Rabbi Darby Leigh exudes enthusiasm as he goes about the simple tasks of the day. He is just the second deaf rabbi to lead a congregation in the US.


Neighboring towns speak out on casino

By Ellen Ishkanian

Officials in Milford’s neighboring communities are not ready to concede any ground to the developer whose casino they say will alter the character of the region.


Four-way mayoral race is slow to boil

By Evan Allen

With less than three weeks to go before Newton’s preliminary election, the mayoral race is practically invisible, save a lawn sign here or there.

More Stories


Selectmen criticized for firing official

By Jennifer Fenn Lefferts


A festival of meals on wheels

By John Swinconeck

College Bound

Application time nears for seniors

By Jennifer Fenn Lefferts

In Uniform

By Alice C. Elwell


Coolidge Corner has opening in top job

By Brock Parker


Renovations will shift town agencies

By Jennifer Roach


Academy offers behind-the-scenes peek

By Brock Parker


Meeting hears plan for growing pot

By Nancy Shohet West


Whole Foods sets opening date for store

By Brock Parker


Climate change’s toll on flowers, insects

By Jennifer Fenn Lefferts


Museum to host art festival on Town Day

By Brock Parker


Coliform bacteria cited in water report

By Matt Gunderson


Board to discuss medical pot bylaw

By Jennifer Roach


Community group to host expo

By Brock Parker


Foundation offers community grants

By Jennifer Fenn Lefferts


New shuttle bus launches Tuesday

By Brock Parker


Farmer gets probation for illegal dump

By Jennifer Roach


Contest aims to get kids outside

By Jaclyn Reiss


Selectmen set up system for comments

By Jennifer Fenn Lefferts


Coffee, conversation for school newcomers

By Nancy Shohet West


Local Friendly’s is back in business

By Jaclyn Reiss


Programs on Korean War, Shaker Village

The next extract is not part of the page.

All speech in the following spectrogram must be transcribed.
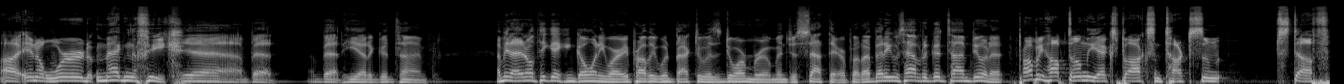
Uh, in a word, magnifique. Yeah, I bet. I bet he had a good time. I mean, I don't think they can go anywhere. He probably went back to his dorm room and just sat there, but I bet he was having a good time doing it. Probably hopped on the Xbox and talked to some stuff.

By Rachel Lebeaux


Water quality improving, official says

By Nancy Shohet West


Library to resume Saturday hours

By Calvin Hennick


Openings for town planner, consultant

By Davis Bushnell


Committee seeks input on town charter

By Jennifer Fenn Lefferts


Fire station to host barbecue

By Jennifer Fenn Lefferts


Mosquito tests positive for West Nile virus

By Jennifer Fenn Lefferts


Tibetan Buddhist to discuss karma

By Jennifer Fenn Lefferts


Hospital works on new geriatrics unit

By Davis Bushnell


Vote to fill school board seat

By Calvin Hennick


Filipov forum to honor journalist

By Jennifer Fenn Lefferts


Cable company to get a public review

By Matt Gunderson


Music festival to aid veterans next Sunday

By Abby Jordan


Blazar payout was OK, counsel says

By Calvin Hennick


Health, nutrition events at farmers market

By Rachel Lebeaux


Tax work-off program for veterans

By Rachel Lebeaux


Register to cover deeds, real estate topics

By Rachel Lebeaux


Pan-Mass. ride for kids next Sunday

By Abby Jordan


Back to school on Tuesday

By Abby Jordan


Audubon talk on nature at library

By Rachel Lebeaux


Club plans charity golf tournament

By Rachel Lebeaux


Wrentham Day returns on Saturday

By Abby Jordan


Senior Center’s fall fair is Saturday

By Ellen Ishkanian


School group recruiting new members

By Ellen Ishkanian


Cat shelter to hold yard sale Sept. 21

By Ellen Ishkanian


Knitting group will meet Wednesday

By Ellen Ishkanian